Hours after Trump’s maneuver, Hong Kong’s pro-democracy opposition vowed to fight China’s sweeping new national security law. Why isn’t Trump’s secretary of state, Mike Pompeo, voicing support?

Trump’s announcement Tuesday, which drew a rebuke from Beijing, exacerbated the uncertainty for businesses, including banks, in the wobbly financial hub. 

A face of defiance as riot police detain a protester taking part in a rally against a new national security law in Hong Kong on July 1. Photo: AFP / Dale De La Ray

He also signed legislation to sanction Chinese officials quashing dissent in the former British colony and the banks with which they deal. Trump says he’s wielding “powerful new tools to hold responsible the individuals and the entities involved in extinguishing Hong Kong’s freedom.”

The cynicism and political expediency inherent in Trump’s action is impossible to miss. It also reminds Asia what a long, long 111 days it’s going to be until the US election. So how else might Trump lash out in Asia to shore up his base and reelection prospects?

Are new China tariffs on the way? Is a longer, broader list of banned mainland companies about to hit the airwaves? Might Trump make good on threats for 25% taxes on cars and auto parts, further decimating Asian supply chains? What about a move to weaken the US dollar?

Earlier this week, Trump backed away from an idea to monkey with the Hong Kong dollar’s peg to the greenback as a way to punish Xi’s government. Cooler heads, however, prevailed. But the mere suggestion shows the dangerous lengths to which Trump’s inner circle is willing to go to score points on Xi in an election year.

This is economic nihilism at its worst, and Asia should worry about what else might be in store. US Navy warships are making appearances in the South China Sea, just as Pompeo is making noises about Beijing meddling in the US election to help Biden win.

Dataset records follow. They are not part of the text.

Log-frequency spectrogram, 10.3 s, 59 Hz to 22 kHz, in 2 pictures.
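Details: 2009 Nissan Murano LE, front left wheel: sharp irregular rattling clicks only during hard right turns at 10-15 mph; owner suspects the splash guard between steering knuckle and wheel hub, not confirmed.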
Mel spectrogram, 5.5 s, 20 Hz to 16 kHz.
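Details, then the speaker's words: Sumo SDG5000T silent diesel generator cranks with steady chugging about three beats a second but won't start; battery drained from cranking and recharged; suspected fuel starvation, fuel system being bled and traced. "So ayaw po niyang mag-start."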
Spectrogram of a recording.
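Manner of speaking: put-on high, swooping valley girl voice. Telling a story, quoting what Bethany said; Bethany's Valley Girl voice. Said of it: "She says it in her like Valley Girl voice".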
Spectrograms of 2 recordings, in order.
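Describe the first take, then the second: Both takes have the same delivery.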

Never mind that that’s preposterous, as Xi’s surrogates have made it clear that Xi’s inner circle is keen on four more Trumpian years. No one in Beijing likes the trade war, but the more Trump destroys America’s soft power, the more space there is for China to position itself as an alternative.

China, remember, is using the chaos of the Trump era to meet long-sought goals. This includes for Hong Kong, on which a succession of Chinese leaders sought to impose anti-sedition laws since the early 2000s. Beijing didn’t dare when George W Bush or Barack Obama was in the White House.

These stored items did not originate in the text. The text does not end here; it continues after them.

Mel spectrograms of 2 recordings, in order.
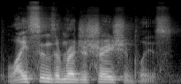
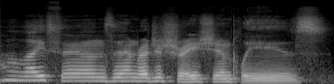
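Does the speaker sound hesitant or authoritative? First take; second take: authoritative; hesitant. First: It is said in a firm, authoritative tone. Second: It is said in a hesitant, unsure tone.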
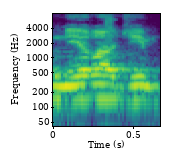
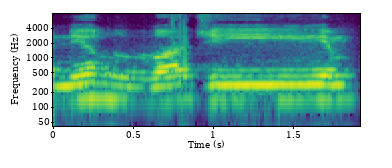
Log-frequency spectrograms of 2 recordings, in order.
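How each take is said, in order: First: The r sound is short and single. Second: The r sound is held long and doubled. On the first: The speaker calls it wrong. "बाज़ लोग निराजीम पढ़ लेते हैं" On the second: The speaker calls it right. "इसका सही तलफ़्फ़ुज़ है"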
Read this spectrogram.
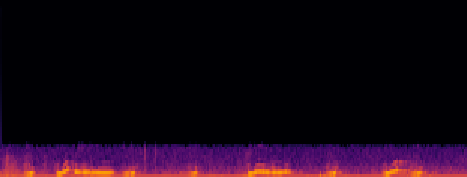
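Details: Two captive gibbons at Magnetic Hill Zoo performing for a crowd: short rising hoots that bend upward and repeat in brief bursts with pauses between, some notes sliding into higher yelps.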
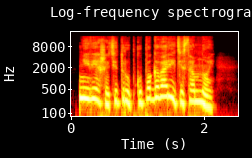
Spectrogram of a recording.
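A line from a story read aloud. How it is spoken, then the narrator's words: Frightened plea. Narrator (Russian): испуганно попросила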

US President Donald Trump with China’s head of state Xi Jinping at last year’s G20 summit in Buenos Aires. Photo: The Yomiuri Shimbun / AFP

But Trump is a man so desperate for a win – any win – on the world stage that he’d sell out most allies for even a perfunctory China trade deal. When would Xi have had a better crack at taming Hong Kong?

Former National Security Advisor John Bolton’s book The Room Where It Happened detailed how Trump tried to pull a Ukraine-like quid pro quo with Xi. Talk about Trump showing his hand to Xi’s Communist Party.

Should Taiwan be worried? With Trump so out of his depth geopolitically speaking, and willing to do virtually anything to beat Biden, why wouldn’t Xi figure now is as good a time as any to make a move on Taipei?

Of all the things Hong Kong thought it might experience in 2020, being at the center of a Trump-Xi proxy war probably wasn’t among them. Trump’s move will disrupt tens of billions of dollars worth of trade and investment – and it raises more questions than it offers answers about what he might do next in Asia.

Pompeo, Trump’s geopolitical hatchet man, seems an odd messenger to be complaining about opacity, media freedom and the rule of law. One could make the same critique of the America that Trump has been fashioning since January 2017.

The fact that Pompeo is participating so enthusiastically in the Chinafication of America makes his Hong Kong rebukes hard to take at face value.

As scandals and investigations mount, a caged and paranoid Trump is desperate to change the narrative. What better way than an escalating trade war that cheers Trump’s base and trolls Xi at the same time?

Hong Kong is just the vanguard of the Trumpian storm to come. US election day, November 3, can’t come fast enough for Asia.